++++ Data section ++++

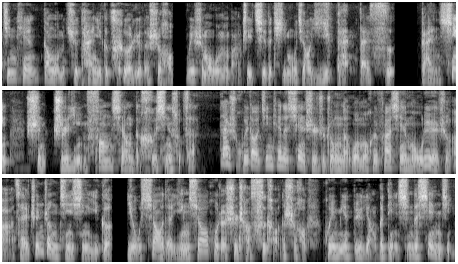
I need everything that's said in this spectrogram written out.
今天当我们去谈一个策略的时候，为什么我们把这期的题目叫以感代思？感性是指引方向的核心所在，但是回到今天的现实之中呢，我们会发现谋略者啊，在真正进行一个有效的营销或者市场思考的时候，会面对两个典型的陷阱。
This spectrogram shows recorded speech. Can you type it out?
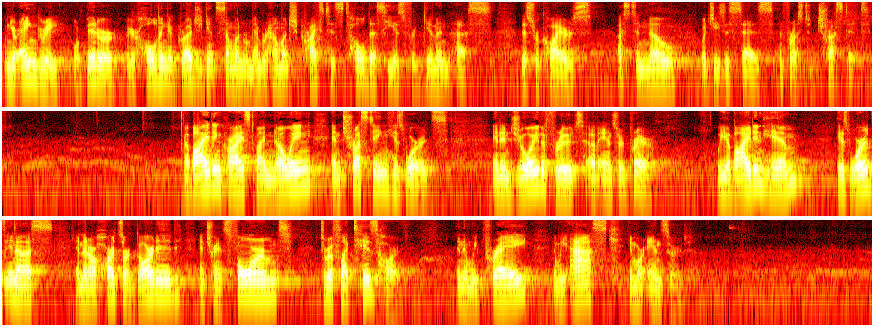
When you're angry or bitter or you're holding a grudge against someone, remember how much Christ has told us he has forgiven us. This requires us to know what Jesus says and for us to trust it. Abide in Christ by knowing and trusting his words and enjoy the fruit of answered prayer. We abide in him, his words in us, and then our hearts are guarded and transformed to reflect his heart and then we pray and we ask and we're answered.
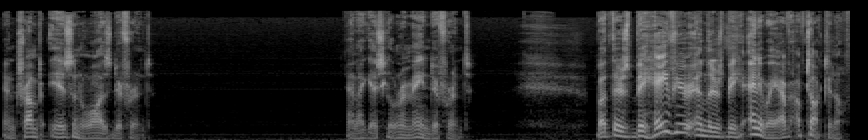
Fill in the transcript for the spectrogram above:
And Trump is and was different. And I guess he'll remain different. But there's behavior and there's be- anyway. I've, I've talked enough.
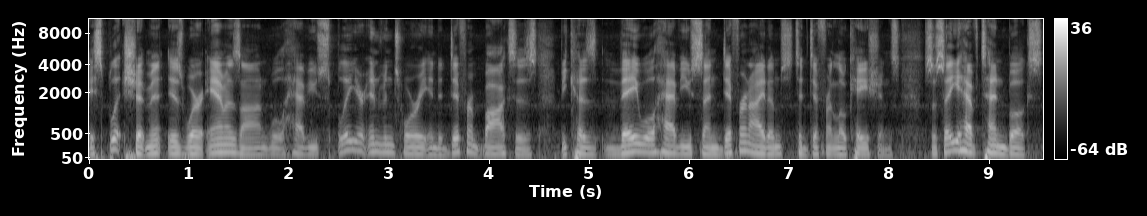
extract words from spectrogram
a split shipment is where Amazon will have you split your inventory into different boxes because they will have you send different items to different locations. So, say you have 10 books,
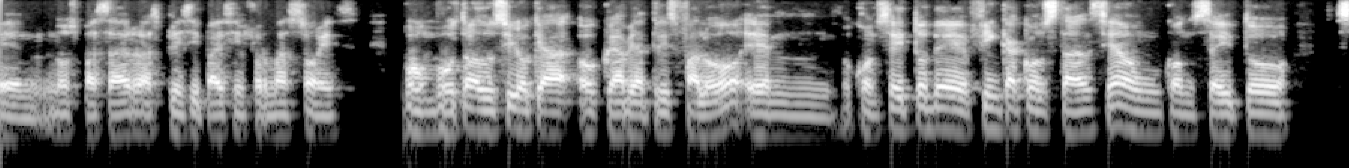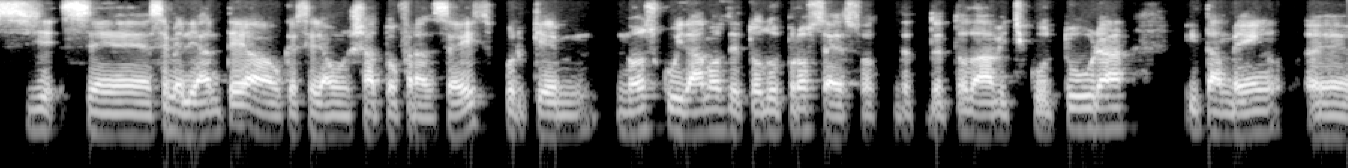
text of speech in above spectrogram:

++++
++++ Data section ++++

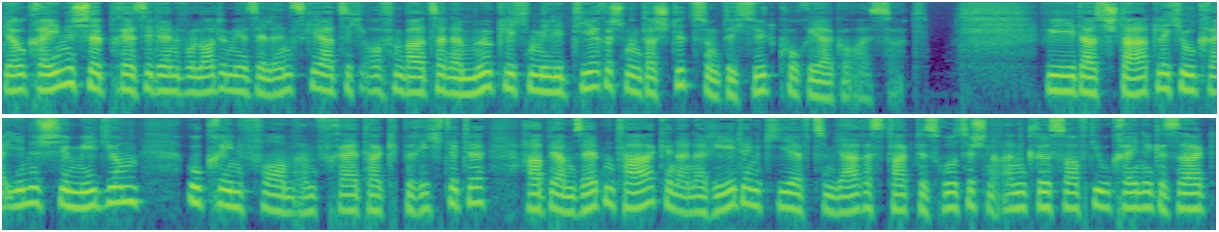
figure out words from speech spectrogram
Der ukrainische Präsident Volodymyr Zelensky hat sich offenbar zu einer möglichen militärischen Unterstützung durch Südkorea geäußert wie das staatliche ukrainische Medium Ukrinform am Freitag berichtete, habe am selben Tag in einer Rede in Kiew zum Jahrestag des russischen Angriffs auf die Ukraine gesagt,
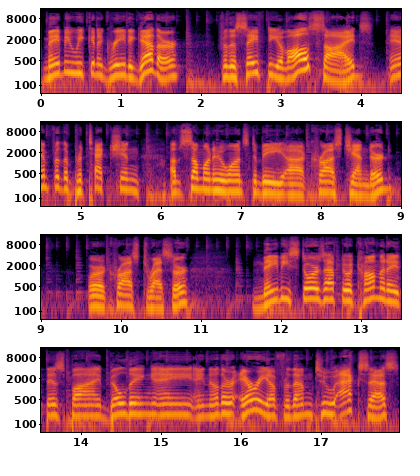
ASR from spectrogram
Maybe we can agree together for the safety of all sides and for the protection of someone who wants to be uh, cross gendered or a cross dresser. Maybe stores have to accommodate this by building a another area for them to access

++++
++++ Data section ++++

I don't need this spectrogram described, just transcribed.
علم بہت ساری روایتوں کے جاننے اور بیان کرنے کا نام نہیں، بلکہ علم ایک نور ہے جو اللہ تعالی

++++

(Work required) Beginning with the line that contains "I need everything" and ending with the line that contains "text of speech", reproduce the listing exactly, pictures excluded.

(Answer area)
I need everything that's said in this spectrogram written out.
今天当我们去谈一个策略的时候，为什么我们把这期的题目叫以感代思？感性是指引方向的核心所在，但是回到今天的现实之中呢，我们会发现谋略者啊，在真正进行一个有效的营销或者市场思考的时候，会面对两个典型的陷阱。
This spectrogram shows recorded speech. Can you type it out?
When you're angry or bitter or you're holding a grudge against someone, remember how much Christ has told us he has forgiven us. This requires us to know what Jesus says and for us to trust it. Abide in Christ by knowing and trusting his words and enjoy the fruit of answered prayer. We abide in him, his words in us, and then our hearts are guarded and transformed to reflect his heart and then we pray and we ask and we're answered.
Fill in the transcript for the spectrogram above:
And Trump is and was different. And I guess he'll remain different. But there's behavior and there's be- anyway. I've, I've talked enough.
extract words from spectrogram
a split shipment is where Amazon will have you split your inventory into different boxes because they will have you send different items to different locations. So, say you have 10 books,
text of speech in above spectrogram:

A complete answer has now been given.